Almost three years after Britain voted to leave the EU, the Brexit saga will be able to continue until October 31, the new deadline set at an extraordinary European Council in Brussels on Wednesday April 10. The chaos of government is such in London, Theresa May's authority so degraded, that anything is possible.
Although a No-Deal Brexit has now been ruled out for the next few months, it is still a possible scenario. Indeed, if Mrs May is forced to quit and is replaced by a supporter of a more robust Brexit, Boris Johnson for example, the No-Deal could well be back on the table.
In a new report called No-deal Brexit: the trade winners and losers, the UN says that China and the US could greatly benefit from the United Kingdom leaving the European Union without an agreement. On the contrary, the EU and some of the United Kingdom's other trading partners, including Turkey, would lose a lot.
Under World Trade Organization (WTO) rules, a country cannot grant preferential treatment to a trading partner and must apply the same taxes to all, except in the case of a trade agreement.

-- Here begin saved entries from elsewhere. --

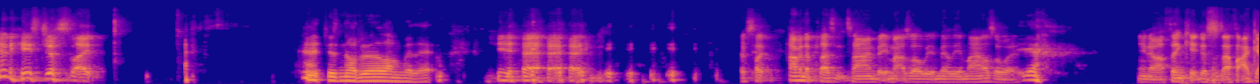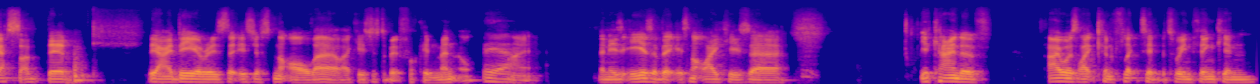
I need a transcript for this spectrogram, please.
and he's just like, just nodding along with it. yeah. it's like having a pleasant time, but you might as well be a million miles away. yeah. You know, I think it just, I, I guess I did. The idea is that he's just not all there. Like he's just a bit fucking mental. Yeah. Right. And he's, he is a bit, it's not like he's, uh, you kind of, I was like conflicted between thinking,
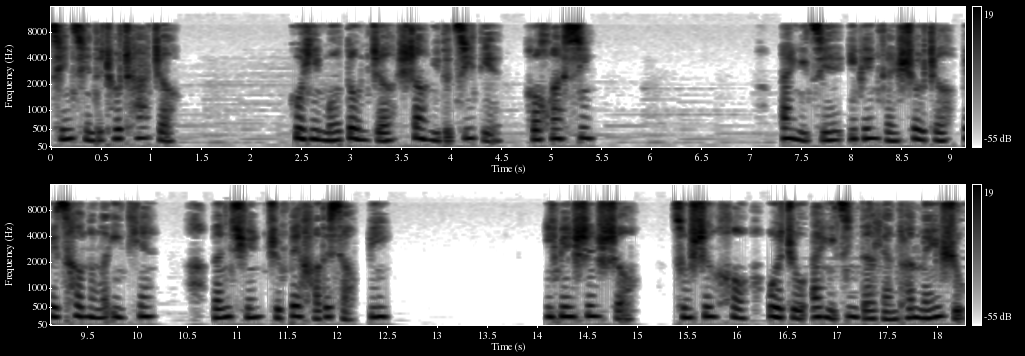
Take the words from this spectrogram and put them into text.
浅浅的抽插着，故意磨动着少女的基点和花心。安雨洁一边感受着被操弄了一天、完全准备好的小臂，一边伸手从身后握住安雨静的两团美乳，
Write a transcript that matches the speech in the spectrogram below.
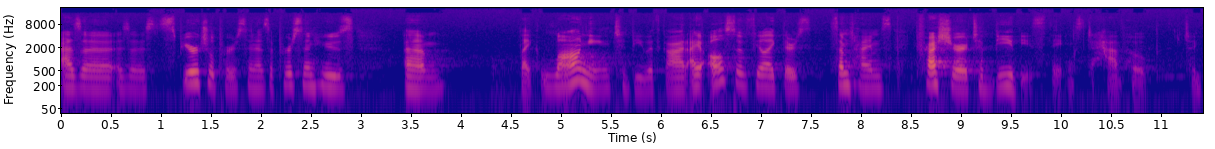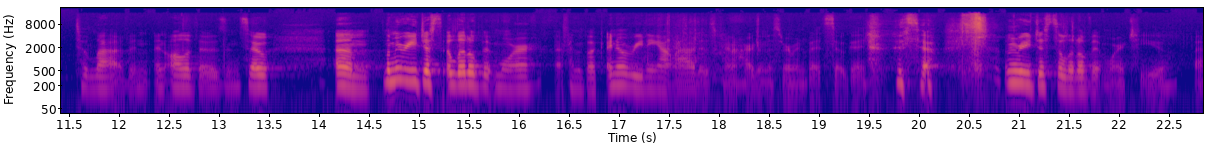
as a as a spiritual person, as a person who's um, like longing to be with God, I also feel like there's sometimes pressure to be these things, to have hope to, to love and, and all of those. And so um, let me read just a little bit more from the book. I know reading out loud is kind of hard in a sermon, but it's so good. so let me read just a little bit more to you, um,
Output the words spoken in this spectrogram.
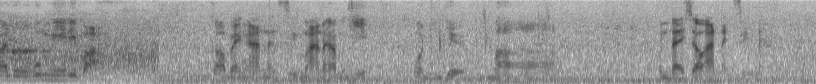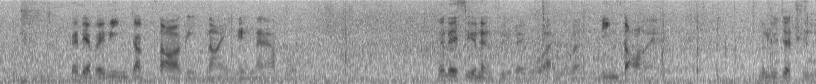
มาดูพรุ่งนี้ดีกว่า ก็ไปงานหนังสือมานะครับเมื่อกี้คนเยอะมากคนใดชอบอ่านหนังสือนะ ก็เดี๋ยวไปวิ่งจอกต่ออีกหน่อยนึงนะครับผมไม่ได้ซื้อหนังสือเลยเพราะว่าเดี๋ยวมันวิ่งต่อไงไม่รู้จะถือ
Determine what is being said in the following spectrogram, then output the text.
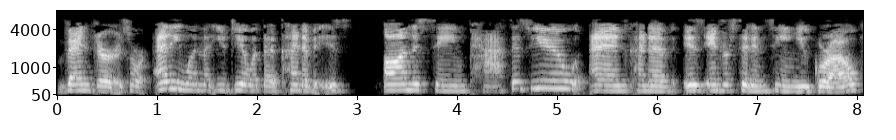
vendors or anyone that you deal with that kind of is on the same path as you and kind of is interested in seeing you grow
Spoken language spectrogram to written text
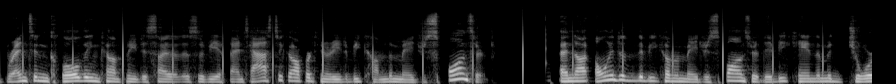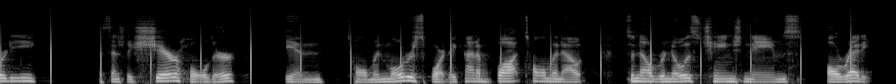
Benetton Clothing Company decided that this would be a fantastic opportunity to become the major sponsor. And not only did they become a major sponsor, they became the majority, essentially, shareholder in Toleman Motorsport. They kind of bought Toleman out. So now Renault has changed names already.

If London leaves the EU without an agreement to protect its current trading partners, it would increase relative competitiveness of major exporting countries, such as China or the United States, thereby eroding market-share away from less competitive countries.
Jackpot for China
The biggest beneficiaries of a no-deal Brexit would be countries which currently face higher tariffs. China could pocket an additional $10.2 billion in exports to London, and the United States $5.3 billion. Japan could also expect to see its exports to the United Kingdom increase by some $4.9 billion and Thailand, South Africa, India, Brazil, Russia, Vietnam are also likely to make gains, according to the report.
Meanwhile, the EU and some of the United Kingdom's other trading partners, including Turkey, would lose out significantly. The UK market accounts for about 3.5% of world trade and last year the UK imported some $680 billion of goods from the rest of the world. More than half of these exports come from European countries: they risk losing nearly 35 billion dollars in the event of a no-deal.